Turkish Art and Literature: A Seamless Fusion of East and West
Let's journey into another realm now, the landscape of Turkish art and literature. Turkish literature dates back to an era steeped in Central Asian folklore, significantly conjuring imagery reminiscent of Turkic shamanic traditions. The richly embroidered Seljuk rugs mirror the Central Asian Turkic motifs. At the same time, their craft evolved as they interacted with the Persian, Arab, and Byzantine cultures, revealing a cross-cultural exchange that cascaded into art and literature.
During the efflorescence of the Ottoman Empire, Persian and Arab influences were pronounced, especially in poetry and calligraphy, encapsulating Middle Eastern literature's intricacies. Remarkably, in the late 19th and early 20th century, Turkish literature leaned towards Western influences, with renowned authors like Orhan Pamuk incorporating narrative styles from European literary tradition. There's a compelling case for Turkish literature being a sublime amalgamation of Eastern storytelling with Western narrative techniques.
Religion: Oscillating Between Interpretations
Turkish culture is prominently influenced by its religious beliefs. Predominantly Islamic, Turkey displays an interesting paradox. Though it leans towards a more moderate interpretation of Islam, akin to its European neighbours, certain regions of Turkey adhere to a more conservative interpretation, reflecting Middle Eastern Islamic practices. The harmonious clash of the liberal west and conservative east is a cornerstone in Turkish identity, replicated in its sociocultural fabric. It prompts us all to appreciate the complexity of Turkish culture, beating with more than one heart.
It's fascinating and, at the same time, intriguing that a country can imbibe multiple cultures so effortlessly. As Hailey beautifully summed up, Turkish culture is like a charismatic chameleon, smoothly transitioning between the European rigour and charm, the sedative Asian ethos, punctuated by the captivating allure of the Middle East. And that's the beauty of Turkey - an exquisite brew of cultures, not just European, Middle Eastern, or Asian, but a vibrant triumvirate of all.
Dissecting Turkish Pop Culture: A Surprise Package

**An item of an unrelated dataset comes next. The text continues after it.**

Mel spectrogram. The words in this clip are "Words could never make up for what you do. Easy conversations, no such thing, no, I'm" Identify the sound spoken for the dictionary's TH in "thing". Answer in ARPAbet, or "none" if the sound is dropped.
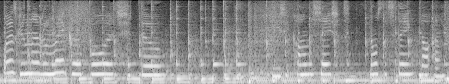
TH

A discussion of Turkish culture would be incomplete without a mention of its burgeoning pop culture. As an ardent fan of the show "Dirilis: Ertugrul" (Resurrection: Ertugrul), I've witnessed how the heartbeat of Turkish pop culture resonates globally. Although the series swings towards the historical drama emblematic of Middle Eastern storytelling, there are inserts of the western drama appeal, making it a global sensation. Turkish music, in particular, has seen an incredible fusion of traditional Turkish elements with western pop and rock, leading to an unique sound that captures and captivates its listeners.
While exploring the vibrant tapestry of Turkish culture, it becomes evident that it’s a dynamic blend of European refinement, Middle Eastern warmth, and Asian tranquillity, well brewed into a harmonious mixture. In embarking on this cultural exploration, Hailey and I have realised that culture isn't about putting labels or confining into geographies—it's about celebrating diversity, inclusivity, and shared heritage, something I hope this blog elucidates for you as well.